I’ve noticed them some years in the past, and I think they signal it’s been a warm fall and that the cones are trying to bloom. (Feel free to correct me if I’m wrong on that.) They’re kind of like nature’s own ornaments, but they do hinder hanging up your own, so if you have an decorations-heavy house, like we do, you should search out a tree with fewer such ornaments.

We had two trees in serious contention, but Rudi suggested we pick the one with bigger spaces between the branches, since that’s better for ornament-hanging.

Our Tree

With a very sharp bow saw, Rudi made quick work of the actual cutting down of the tree.

Sawing Success

We carried it back to the barns, where they shook the tree for us. This gets rid of some of the pine cones, most of the grasses, and hopefully anyone who was calling your tree home ten minutes ago. (When I was growing up, we’re pretty sure we brought a resident mouse in a tree we brought home one year. We had a cat, so things did not end nicely for it, and my mother, who stepped on the corpse in her sock feet, also wasn’t too pleased with how events played out.)

Shaking the Tree

After they’ve shaken the tree, then they run it through the baler, which helps constrict the tree in plastic netting to make it easier to drive with it and to get it indoors (at least in our building):


Rudi inherited this ski roof box from a friend who moved away and it’s too big to take off the roof, so last year we figured out how to temporary detach the hinges so we could jam a tree inside instead. It’s secured with bungee cords:

Tree in Coffin

When we get it home, it lives in the hallway in a bucket of water for a day, partly so we can finish cleaning and partly so anyone who didn’t get shaken off the tree has one more shot to depart in a cat-free environment.

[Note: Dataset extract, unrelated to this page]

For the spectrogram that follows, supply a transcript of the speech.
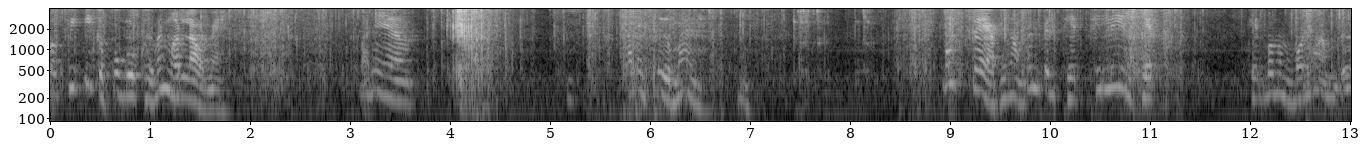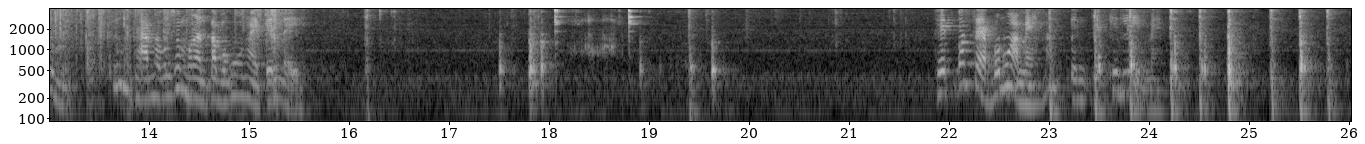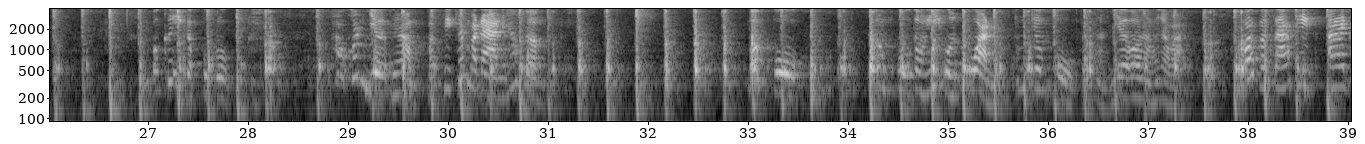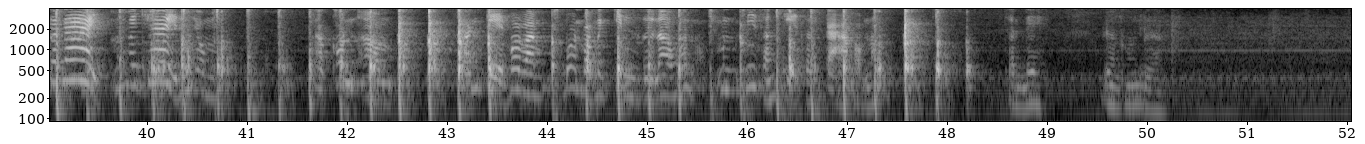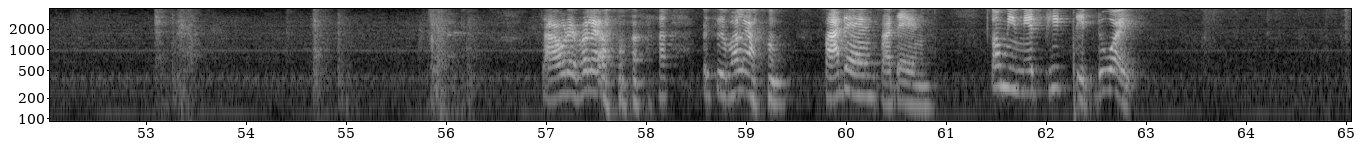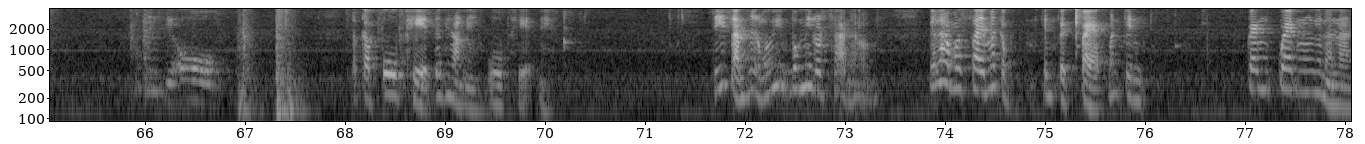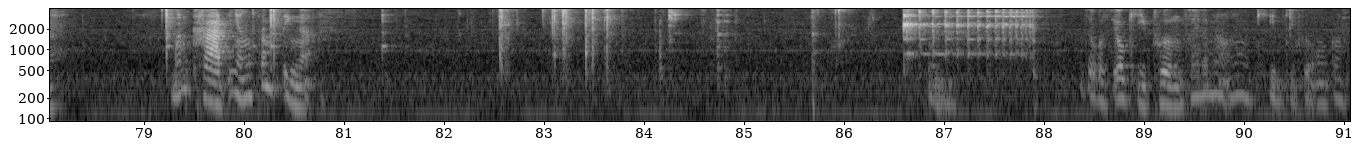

Then we bring it inside, get it in the tree stand, secure it to something mostly stationary (I pick the curtain rod), and put lights and then ornaments on. You’re supposed to consider which side of your tree you’d like to have face into the room, and I forgot to do that this year. I also forgot to remember to put the cut-away in the stand in an advantageous spot for watering. Oh well. It’s all fine.

This is what my tree looked like at the end of my tree-trimming party:

Not Fully Decorated Tree

Thank goodness for Holden and Caroline who are just old enough to hang ornaments carefully and not so old they’re bored with the idea altogether. People routinely see my tree at this point and tell me it looks great and that clearly I’m done. They never seem to understand that that’s not how a tree is supposed to look from my perspective. It’s supposed to look more like this:

Nearly Done Decorating

I still have one more box for Rudi and me to put on tomorrow. Then it’ll be complete!

Thanks for attending my tree-trimming from afar and I’ll see you back here tomorrow.

Category: christmas/holiday season. There is/are 3 Comments.

December 8, 2017

coffeeneuring 2017: ride #8
posted by soe 1:17 pm

Coffeeneuring Ride #8: Cleveland Park Library (4340 Connecticut Ave., N.W.) and Baked by Yael (3000 Connecticut Ave., N.W.)

Baked by Yael

Sunday, Nov. 19; 3.3 miles

Hot chocolate, everything bagel, raspberry cake pop (more…)

Category: books,dc life,sports. There is/are 0 Comments.

virtual advent 2017: day 8
posted by soe 5:30 am

Virtual Advent Tour

Happy Friday! And welcome to the eighth day of the month! On this date, Catholics around the world celebrate the Feast of the Immaculate Conception, during which the conception of Mary, the mother of Jesus, is feted.

Behind today’s door on our Virtual Advent Tour, you’ll find a post from Bridget at The Ravell’d Sleave. In her post, she shares memories of Christmas growing up and how even simpler things are special and joyful when you’re doing them with people you love.

Thanks for stopping by today and have a great start to your weekend! We’ll see you tomorrow for another holiday post!

Category: christmas/holiday season. There is/are 1 Comment.